  23. ^ "Russia revives Cold War aircraft." Washington Times, 30 October 2008. Retrieved: 5 June 2010.
  24. ^ "Tu95 bombers circled Japan." AirForceWorld.com. Retrieved: 25 September 2011.
  25. ^ Gertz, Bill (July 6, 2012). "Putin's July 4th Message". Washington Free Beacon. Retrieved 2012-10-05. "Two Russian strategic nuclear bombers entered the U.S. air defense zone near the Pacific coast on Wednesday and were met by U.S. interceptor jets, defense officials told the Free Beacon. It was the second time Moscow dispatched nuclear-capable bombers into the 200-mile zone surrounding U.S. territory in the past two weeks. An earlier intrusion by two Tu-95 Bear-H bombers took place near Alaska as part of arctic war games that a Russian military spokesman said included simulated attacks on "enemy" air defenses and strategic facilities." 
  26. ^ Miklaszewski, Jim. "Russian nuclear bombers intercepted near Guam". NBCNews. Retrieved 19 February 2013. 
  27. ^ "Bear Bombers Over Guam" FreeBeacon.com. Retrieved: 15 February 2013.
  28. ^ "Bears Buzz Alaska Again" FreeBeacon.com. Retrieved: 06 May 2013.
  29. ^ Asian Fighters Intercept Russian Strategic Bombers | Washington Free Beacon. Freebeacon.com (2013-07-17). Retrieved on 2013-08-16.
  30. ^ http://www.bbc.co.uk/news/uk-27130125
  31. ^ http://freebeacon.com/national-security/russian-bombers-fly-within-50-miles-of-california-coast/
  32. ^ http://freebeacon.com/national-security/russian-strategic-bombers-conduct-more-than-16-incursions-of-u-s-air-defense-zones/
  33. ^ "Tu-96." globalsecurity.org. Retrieved: 5 June 2010.
  34. ^ Duffy and Kandalov 1996, pp. 131–132.
  35. ^ Karnozov, Vladimir. "IN FOCUS: Russian's next-generation bomber takes shape." Flight International, 15 October 2012.
  36. ^ "Музей дальней авиации, Полтава". Doroga.ua. 2012-08-27. Retrieved 2012-11-09. 
  37. ^ "SSM" manuscript from Yahoo TO&E group

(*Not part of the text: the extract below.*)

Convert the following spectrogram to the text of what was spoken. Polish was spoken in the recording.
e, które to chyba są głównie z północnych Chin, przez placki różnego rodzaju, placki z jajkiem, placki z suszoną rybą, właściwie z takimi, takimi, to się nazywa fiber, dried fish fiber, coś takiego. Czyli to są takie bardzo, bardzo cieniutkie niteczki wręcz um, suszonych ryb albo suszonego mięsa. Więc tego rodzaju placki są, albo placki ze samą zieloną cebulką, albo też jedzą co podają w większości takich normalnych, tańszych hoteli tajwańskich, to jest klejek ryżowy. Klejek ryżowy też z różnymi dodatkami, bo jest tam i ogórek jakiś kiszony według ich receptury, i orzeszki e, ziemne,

  38. ^ Wilson 2000, p. 137.
  39. ^ "Tu-95 Bear Strategic Bomber." Air Force Technology. Retrieved: 20 January 2011.
  40. ^ a b c d Grant and Dailey 2007, p. 293.
  41. ^ Originally measured as 15,000 PS.

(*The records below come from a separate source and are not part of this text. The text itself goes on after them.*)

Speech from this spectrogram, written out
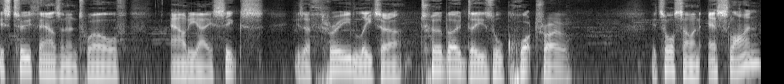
This 2012 Audi A6 is a 3 litre turbo diesel quattro. It's also an S line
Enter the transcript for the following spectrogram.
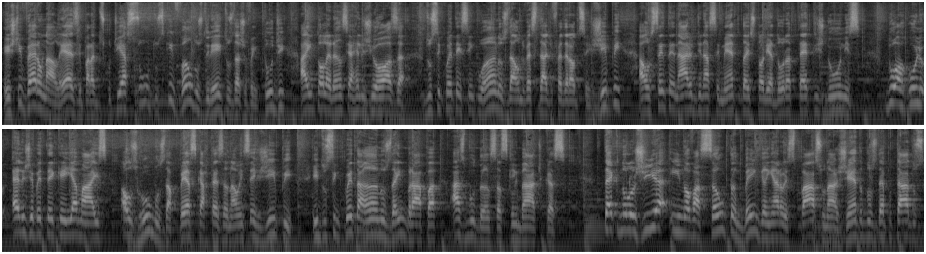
estiveram na Alese para discutir assuntos que vão dos direitos da juventude à intolerância religiosa, dos 55 anos da Universidade Federal de Sergipe ao centenário de nascimento da historiadora Tetis Nunes, do orgulho LGBTQIA+, aos rumos da pesca artesanal em Sergipe. E dos 50 anos da Embrapa às mudanças climáticas. Tecnologia e inovação também ganharam espaço na agenda dos deputados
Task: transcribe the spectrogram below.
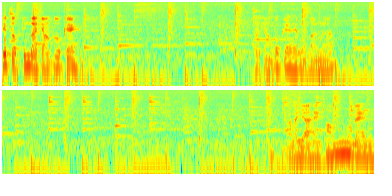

Bibliography
  • Bukharin, Oleg, Pavel L. Podvig and Frank von Hippel. Russian Strategic Nuclear Forces. Boston: MIT Press, 2004. ISBN 978-0-262-66181-2.

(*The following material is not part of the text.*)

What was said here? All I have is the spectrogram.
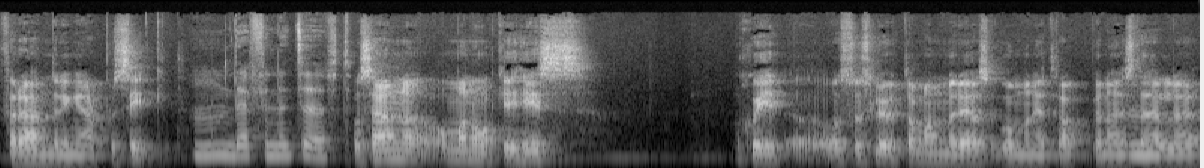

  • Duffy, Paul and Andrei Kandalov. Tupolev: The Man and His Aircraft. Shrewsbury, UK: Airlife, 1996. ISBN 978-1-85310-728-3.
  • Eden, Paul (editor). The Encyclopedia of Modern Military Aircraft. London: Amber Books, 2004. ISBN 978-1-904687-84-9.
  • Gordon, Yefim and Peter Davidson. Tupolev Tu-95 Bear. North Branch, Minnesota: Specialty Press, 2006. ISBN 978-1-58007-102-4.
  • Grant, R.G. and John R. Dailey. Flight: 100 Years of Aviation. Harlow, Essex: DK Adult, 2007. ISBN 978-0-7566-1902-2.
  • Wilson, Stewart. Combat Aircraft since 1945. Fyshwick, Australia: Aerospace Publications, 2000. ISBN 978-1-875671-50-2.

External links[edit]